TASK PROMPT>
All the lines below should be set down exactly, with no picture carried into the copy.

Data entries

○ ○ ○

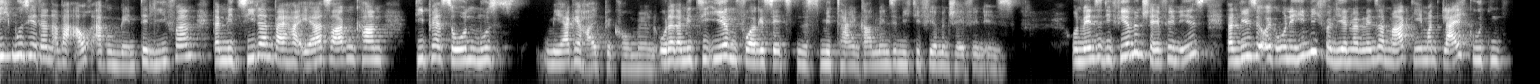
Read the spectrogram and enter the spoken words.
Ich muss ihr dann aber auch Argumente liefern, damit sie dann bei HR sagen kann, die Person muss mehr Gehalt bekommen oder damit sie ihrem Vorgesetzten das mitteilen kann, wenn sie nicht die Firmenchefin ist. Und wenn sie die Firmenchefin ist, dann will sie euch ohnehin nicht verlieren, weil wenn sie am Markt jemand gleich guten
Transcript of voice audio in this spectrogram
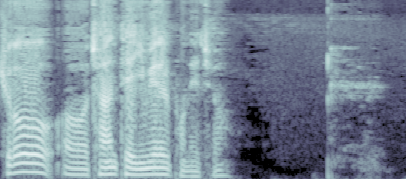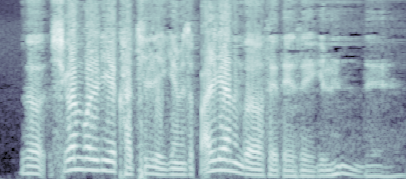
주로 어, 저한테 이메일을 보내죠. 그래서 시간 관리의 가치를 얘기하면서 빨리 하는 것에 대해서 얘기를 했는데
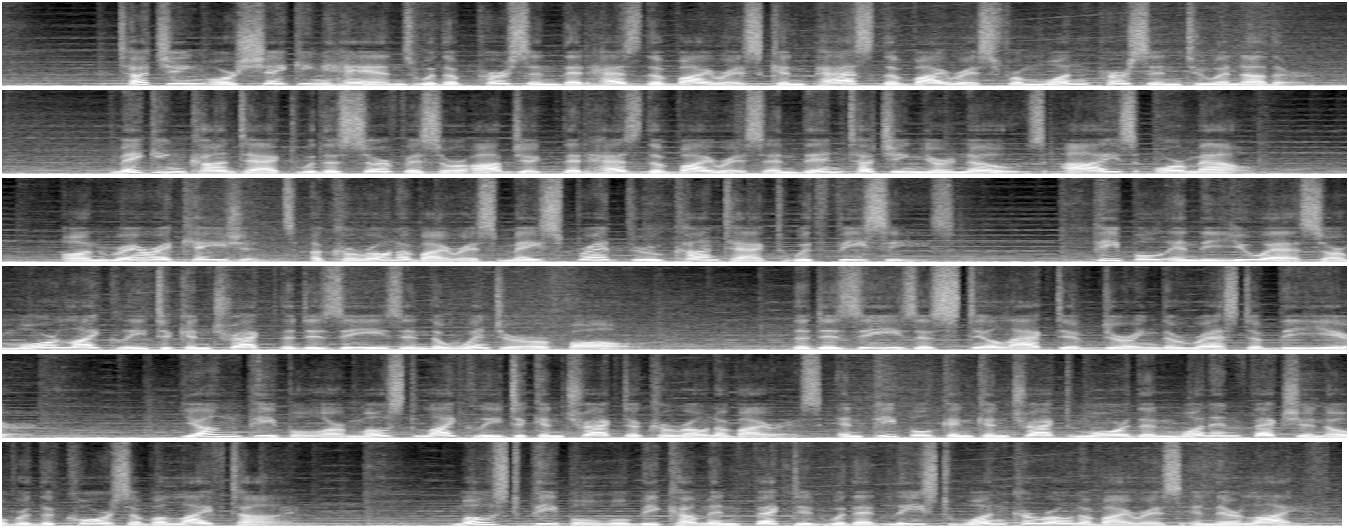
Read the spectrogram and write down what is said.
Touching or shaking hands with a person that has the virus can pass the virus from one person to another making contact with a surface or object that has the virus and then touching your nose, eyes, or mouth. On rare occasions, a coronavirus may spread through contact with feces. People in the US are more likely to contract the disease in the winter or fall. The disease is still active during the rest of the year. Young people are most likely to contract a coronavirus, and people can contract more than one infection over the course of a lifetime. Most people will become infected with at least one coronavirus in their life.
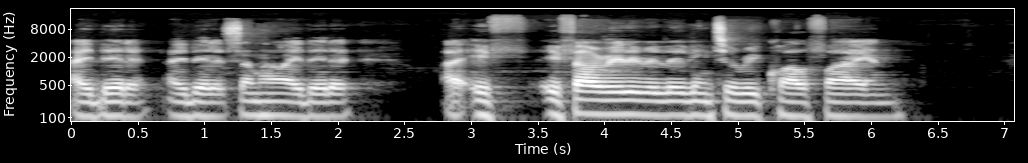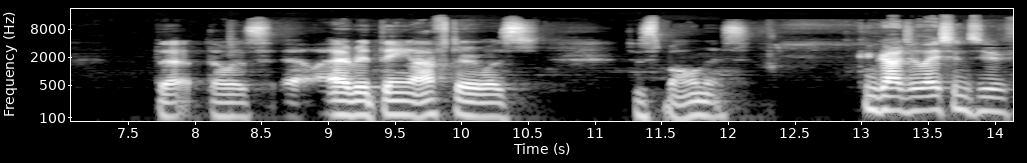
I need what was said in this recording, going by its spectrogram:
I did it. I did it. Somehow I did it. I, if it felt really relieving to requalify and that that was everything after was just bonus. Congratulations, you've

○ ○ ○

RESPONSE TO THE TASK>
Read the spectrogram and enter the spoken words.
Ich muss ihr dann aber auch Argumente liefern, damit sie dann bei HR sagen kann, die Person muss mehr Gehalt bekommen oder damit sie ihrem Vorgesetzten das mitteilen kann, wenn sie nicht die Firmenchefin ist. Und wenn sie die Firmenchefin ist, dann will sie euch ohnehin nicht verlieren, weil wenn sie am Markt jemand gleich guten
Transcript of voice audio in this spectrogram
주로 어, 저한테 이메일을 보내죠. 그래서 시간 관리의 가치를 얘기하면서 빨리 하는 것에 대해서 얘기를 했는데
Read the spectrogram and write down what is said.
Touching or shaking hands with a person that has the virus can pass the virus from one person to another making contact with a surface or object that has the virus and then touching your nose, eyes, or mouth. On rare occasions, a coronavirus may spread through contact with feces. People in the US are more likely to contract the disease in the winter or fall. The disease is still active during the rest of the year. Young people are most likely to contract a coronavirus, and people can contract more than one infection over the course of a lifetime. Most people will become infected with at least one coronavirus in their life.
I need what was said in this recording, going by its spectrogram:
I did it. I did it. Somehow I did it. I, if it felt really relieving to requalify and that that was everything after was just bonus. Congratulations, you've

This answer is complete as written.